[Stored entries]
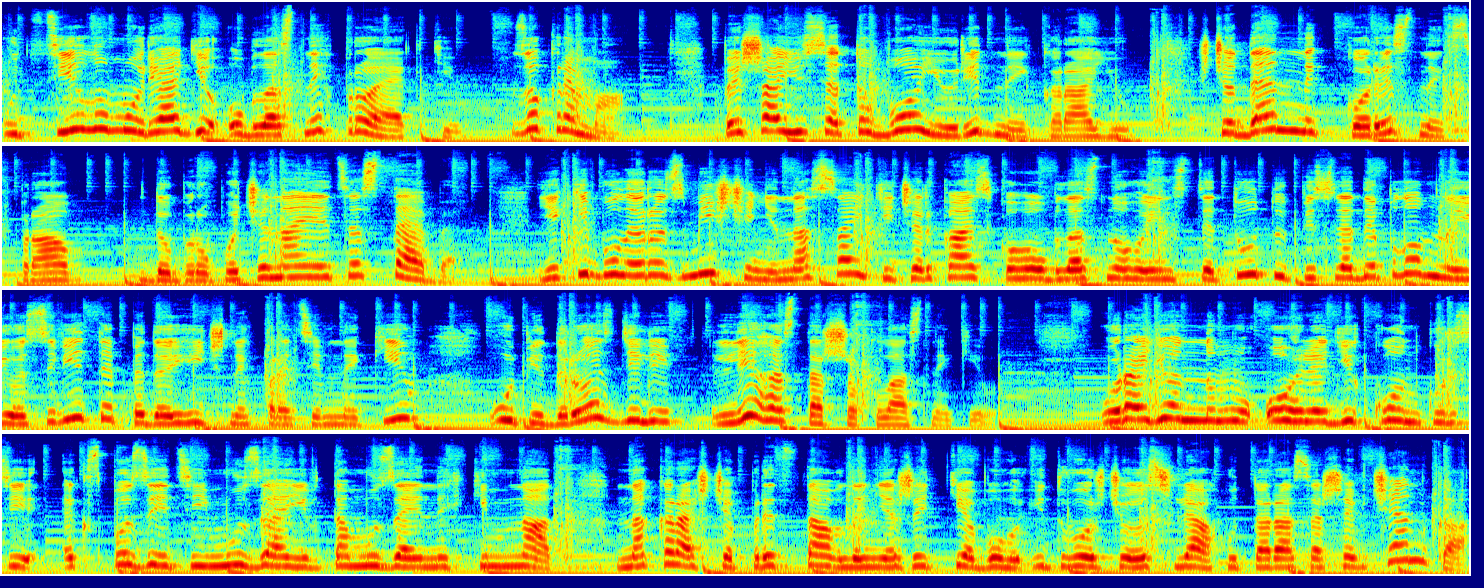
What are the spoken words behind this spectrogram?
у цілому ряді обласних проєктів. Зокрема, Пишаюся тобою, рідний краю, щоденник корисних справ. Добро починається з тебе, які були розміщені на сайті Черкаського обласного інституту післядипломної освіти педагогічних працівників у підрозділі Ліга старшокласників. У районному огляді конкурсі експозицій музеїв та музейних кімнат на краще представлення життєвого і творчого шляху Тараса Шевченка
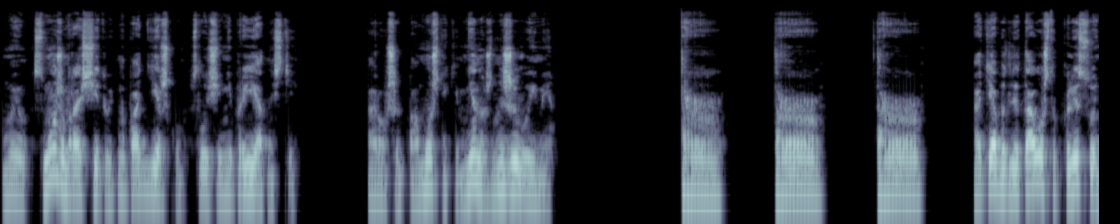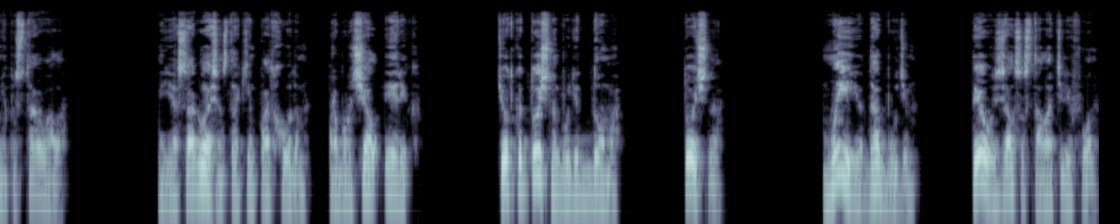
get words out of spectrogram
Мы сможем рассчитывать на поддержку в случае неприятностей. Хорошие помощники мне нужны живыми. Трррр, трррр, трррр. Хотя бы для того, чтобы колесо не пустовало. «Я согласен с таким подходом», – пробурчал Эрик. «Тетка точно будет дома?» «Точно. Мы ее добудем». Тео взял со стола телефон.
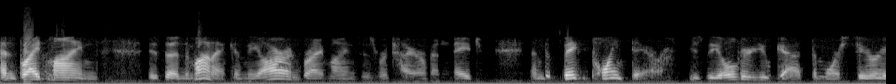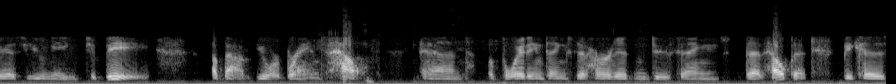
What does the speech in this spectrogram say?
And Bright Minds is the mnemonic, and the R in Bright Minds is retirement and aging. And the big point there is the older you get, the more serious you need to be about your brain's health and avoiding things that hurt it and do things that help it. Because,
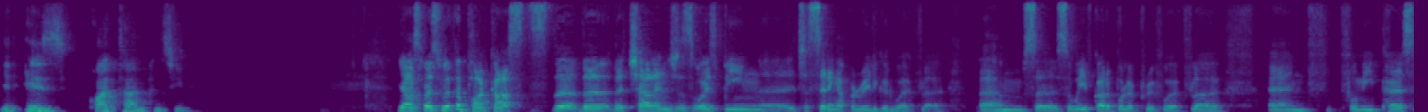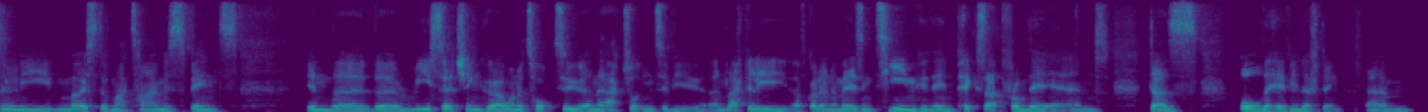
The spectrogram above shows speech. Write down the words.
it is quite time consuming. Yeah, I suppose with the podcasts, the the the challenge has always been uh, just setting up a really good workflow. Um, so so we've got a bulletproof workflow, and f- for me personally, most of my time is spent in the the researching who I want to talk to and the actual interview. And luckily, I've got an amazing team who then picks up from there and does all the heavy lifting. Um,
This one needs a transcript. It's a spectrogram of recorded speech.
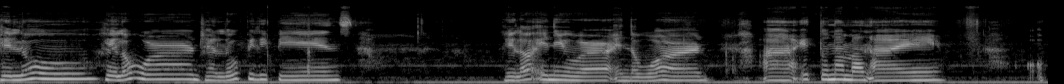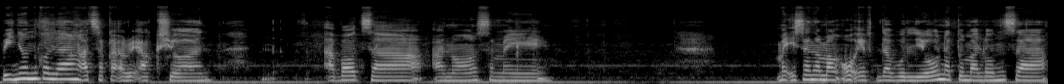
Hello, hello world, hello Philippines, hello anywhere in the world. Ah, ito naman ay opinion ko lang at saka reaction about sa ano sa may may isa namang OFW na tumalon sa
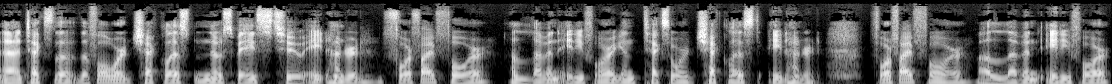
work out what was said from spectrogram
Uh, text the, the full word checklist no space to 800 454 1184 again text the word checklist 800 454 1184,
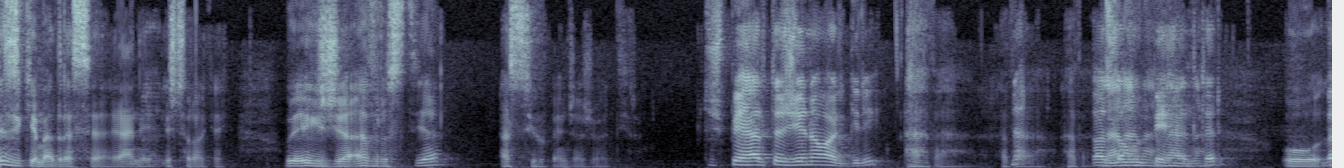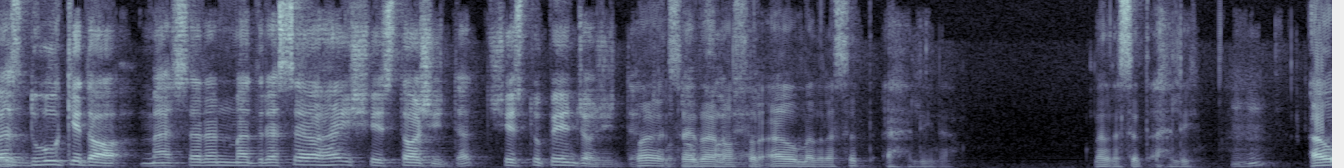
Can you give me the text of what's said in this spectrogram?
نزیکی مەدرسە یعنی اشتراکێک و ئەیک ژە ئەفرستیە ئە سی و پێ ژێتیر تش پێ هەلتە ژێنەوەگیری پێ هەلتر بەس دووکێدا مەسەرەن مەدرسە هەی شێستاژی دەت شێست و پێنجژی دەسەر ئەو مەدرسەت ئەهلینە مەدرسەت ئەهلی ئەو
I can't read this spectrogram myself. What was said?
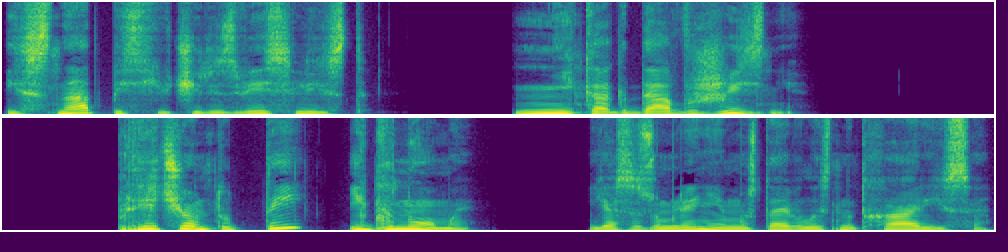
и с надписью через весь лист. «Никогда в жизни». «При тут ты и гномы?» Я с изумлением уставилась на Тхаариса,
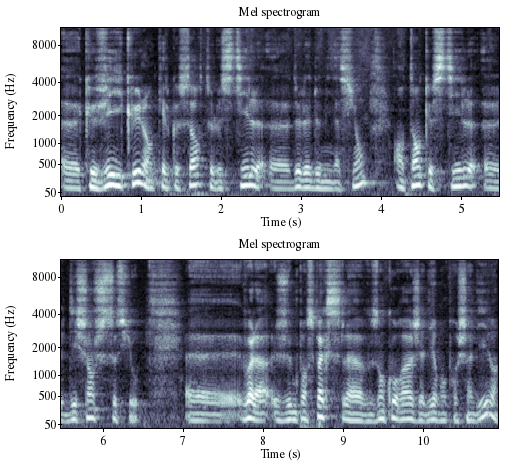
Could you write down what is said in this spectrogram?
que véhicule en quelque sorte le style de la domination en tant que style d'échange sociaux. Euh, voilà, je ne pense pas que cela vous encourage à lire mon prochain livre,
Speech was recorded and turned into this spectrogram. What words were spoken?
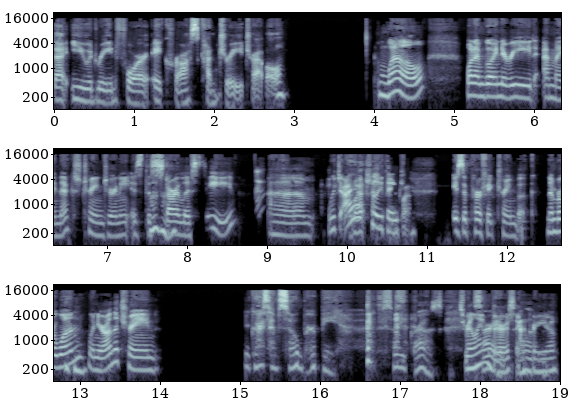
that you would read for a cross country travel? Well what i'm going to read on my next train journey is the Mhm. starless sea um, which i What- actually think is a perfect train book number one Mhm. when you're on the train you guys i'm so burpy so gross it's really Sorry, embarrassing for um, you.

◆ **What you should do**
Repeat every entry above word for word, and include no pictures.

◆ **Response**
What are the spoken words behind this spectrogram?
у цілому ряді обласних проєктів. Зокрема, Пишаюся тобою, рідний краю, щоденник корисних справ. Добро починається з тебе, які були розміщені на сайті Черкаського обласного інституту післядипломної освіти педагогічних працівників у підрозділі Ліга старшокласників. У районному огляді конкурсі експозицій музеїв та музейних кімнат на краще представлення життєвого і творчого шляху Тараса Шевченка
get words out of spectrogram
Мы сможем рассчитывать на поддержку в случае неприятностей. Хорошие помощники мне нужны живыми. Трррр, трррр, трррр. Хотя бы для того, чтобы колесо не пустовало. «Я согласен с таким подходом», – пробурчал Эрик. «Тетка точно будет дома?» «Точно. Мы ее добудем». Тео взял со стола телефон.
What does the speech in this spectrogram say?
And Bright Minds is the mnemonic, and the R in Bright Minds is retirement and aging. And the big point there is the older you get, the more serious you need to be about your brain's health and avoiding things that hurt it and do things that help it. Because,
The spectrogram above shows speech. Write down the words.
it is quite time consuming. Yeah, I suppose with the podcasts, the the the challenge has always been uh, just setting up a really good workflow. Um, so so we've got a bulletproof workflow, and f- for me personally, most of my time is spent in the the researching who I want to talk to and the actual interview. And luckily, I've got an amazing team who then picks up from there and does all the heavy lifting. Um,
This one needs a transcript. It's a spectrogram of recorded speech.
Hello, hello world, hello Philippines, hello anywhere in the world. Ah, ito naman ay opinion ko lang at saka reaction about sa ano sa may may isa namang OFW na tumalon sa
work out what was said from spectrogram
Uh, text the, the full word checklist no space to 800 454 1184 again text the word checklist 800 454 1184,
Can you give me the text of what's said in this spectrogram?
نزیکی مەدرسە یعنی اشتراکێک و ئەیک ژە ئەفرستیە ئە سی و پێ ژێتیر تش پێ هەلتە ژێنەوەگیری پێ هەلتر بەس دووکێدا مەسەرەن مەدرسە هەی شێستاژی دەت شێست و پێنجژی دەسەر ئەو مەدرسەت ئەهلینە مەدرسەت ئەهلی ئەو
I can't read this spectrogram myself. What was said?
и с надписью через весь лист. «Никогда в жизни». «При тут ты и гномы?» Я с изумлением уставилась на Тхаариса,
Could you write down what is said in this spectrogram?
que véhicule en quelque sorte le style de la domination en tant que style d'échange sociaux. Euh, voilà, je ne pense pas que cela vous encourage à lire mon prochain livre,
Speech was recorded and turned into this spectrogram. What words were spoken?
that you would read for a cross country travel? Well what i'm going to read on my next train journey is the Mhm. starless sea um, which i What- actually think is a perfect train book number one Mhm. when you're on the train you guys i'm so burpy so gross it's really Sorry, embarrassing for um, you.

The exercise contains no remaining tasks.